Drazen’s final decision was also not about horse safety because nothing happened between the Wednesday decision to race and the end of the second race on Saturday to suggest that horses were in danger in a way to challenge Monmouth’s belief that it could race safely. The Heat Index did not rise higher than expected. Protocols were effective because no horse was allowed to run that manifested signs of heat exhaustion (one who did was scratched from the first race). No horse died on the track while or after running.
Drazen even stated that vets (including, again, the State’s), jockeys and trainers all told him that nothing had happened to challenge their opinion that it was safe to continue running.
Yet, not one television or newspaper reporter did their best Tom-Cruise-cross-examination- of- Jack-Nicholson-in-a-Few- Good-Men-imitation and asked Drazen why, if nothing had changed since the initial decision to race was made, he suddenly believed horse safety was an issue?
Drazen’s refusal to stand up for his original decision means he either never believed in its rationale and instead was motivated by the need to race and make money, or he believed in it and was forced to abandon it by political pressure. Either way, the last thing Saturday’s actions reinforced is that Monmouth can make and execute well-grounded standards about horse safety.
The re-scheduled racing was disastrous for Monmouth. According to my sources, fans left the track in droves after being told they had to sit for 5 hours until the next race. Trainers scratched horses that were no longer scheduled to run at the times for which they had been prepared, so that 3 and 4 horse fields dominated the 6 remaining stakes races, an anathema to gamblers.
Though the races proved to be exciting, there was no national exposure because NBC, who had convinced Monmouth to reschedule its big weekend in the first instance so it could cover its major race, could cover racing there only between 5 and 6 p.m.
It was thus lose/lose for Monmouth. Business was clearly hurt and fans who bought tickets were alienated. More significantly, Drazin was shown, at best, to be incompetent in understanding political realities that come with subsidy grants from his Governor or what was really at risk with horse safety. At worst, he was shown by PETA to be a money-motivated industry executive who lies about his and his track’s concern for horse safety.
It is amazing that, in a country where millions of cows and pigs are slaughtered annually for food, racing cannot come up with an effective message that running animals who are bred for that purpose is humane. It must do that if it is to ever effectively isolate PETA.
But it also must come up with universal safety standards, like what is an unacceptable heat index that should cause racing to be cancelled. And its leaders have to quit shooting themselves in both feet like Monmouth’s did this weekend.

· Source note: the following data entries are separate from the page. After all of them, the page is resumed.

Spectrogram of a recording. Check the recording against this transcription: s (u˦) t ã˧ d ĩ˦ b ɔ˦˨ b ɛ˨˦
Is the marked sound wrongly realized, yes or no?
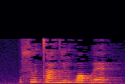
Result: no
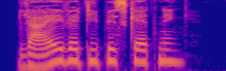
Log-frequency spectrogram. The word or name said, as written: lejeværdibeskatning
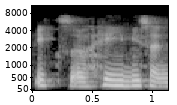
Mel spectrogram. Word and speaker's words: exhibition: các bạn ha, exhibition chứ không phải là exhibition gì nha, cái chữ h này là âm câm đó.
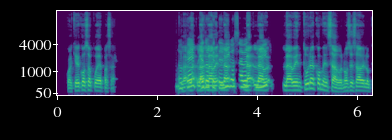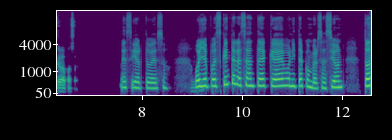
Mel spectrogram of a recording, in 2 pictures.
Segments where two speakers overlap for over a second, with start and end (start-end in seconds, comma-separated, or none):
2.5-4.3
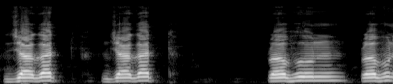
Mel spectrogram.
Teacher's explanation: তারপরে বলেছে কি জগৎ জগৎ প্রভুন, প্রভুন এখানে অনুস্বরটা দন্তন্যয়ের মতো শোনাবে, অর্ধেক দন্তন্য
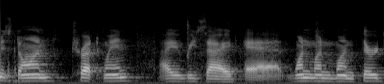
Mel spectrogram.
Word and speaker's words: Trutwin: It's Trutwin. Trutwin. Say it just like it's spelled.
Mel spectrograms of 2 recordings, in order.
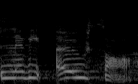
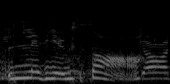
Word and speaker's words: Leviosa: some of iron besides you're saying it wrong it's Leviosa not live you saw you do it and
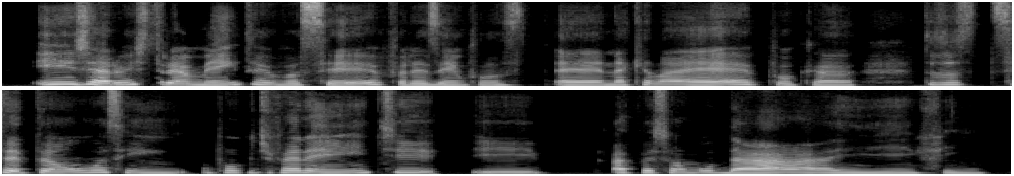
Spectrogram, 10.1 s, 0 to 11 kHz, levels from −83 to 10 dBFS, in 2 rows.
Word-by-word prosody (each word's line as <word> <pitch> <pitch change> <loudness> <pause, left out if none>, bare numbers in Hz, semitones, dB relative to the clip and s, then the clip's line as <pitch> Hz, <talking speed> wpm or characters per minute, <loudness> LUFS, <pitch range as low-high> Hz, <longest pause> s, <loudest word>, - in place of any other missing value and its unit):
E 300 +2 +4
gera 260 -4 +7
um - - +1
estranhamento 250 -2 0
em 255 - 0
você, 215 +4 +2
por 210 - -4
exemplo, 200 -2 -2 0.3
eh, 195 -1 +3
naquela 230 +4 -2
época, 210 -3 0 0.3
tudo 255 0 -4 0.2
ser 250 -4 +2
tão 245 +3 -1
assim, 230 -9 -5
um 250 - -14
pouco 260 +1 -4
diferente 260 +2 -2
e 115 0 -7 0.3
a 255 - +3
pessoa 255 -1 -2
mudar 225 -1 +3
e 200 -2 -3
enfim 95 - -7
230 Hz, 145 wpm, -22 LUFS, 200-255 Hz, 0.3 s, gera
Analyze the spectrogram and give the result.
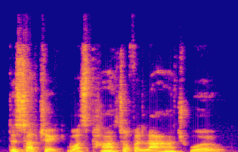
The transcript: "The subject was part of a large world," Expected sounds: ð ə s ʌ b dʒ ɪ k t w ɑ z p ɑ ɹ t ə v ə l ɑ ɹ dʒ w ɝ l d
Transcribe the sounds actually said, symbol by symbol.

Unless and until that happens, PETA will never have to worry about countering anything the industry does. The countdown to racing’s extinction in many jurisdictions will have begun.
Clocker Vandalay is a pseudonym for a Tampa Bay resident with close ties to the horse racing industry.